Building free-to-play titles with the intent of engaging core gamers is vital because they're more likely to spend money, and the few who do spend a significant amount — an average of $60 per month, Kongregate CEO Jim Greer told Develop.
"For a developer, core gamers are just engaged, and in any field it's the most engaged people who are most willing to pay money," said Greer.
According to Greer, only about 2 to 3 percent of users ever spend any money in a free-to-play Kongregate game on the web — a figure similar to other free-to-play titles, although Greer said the percentage is "less than a quarter of that" for a standard Facebook game that isn't geared toward core gamers.
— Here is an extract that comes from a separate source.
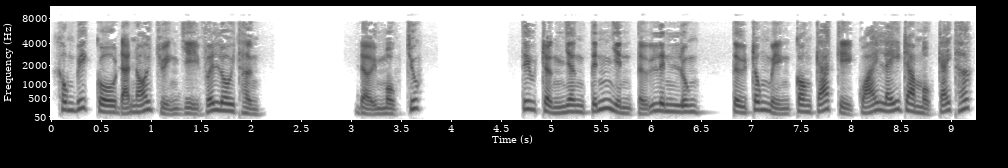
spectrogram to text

"But the average amount spent per month by a player who does spend is about as high as it gets, $60 a month since January," said Greer. It's unclear if he was talking about the one month since January 2013, or the 13 since January 2012. That small group of high-paying customers — often referred to in the industry as "whales" — is what keeps most free-to-play games alive.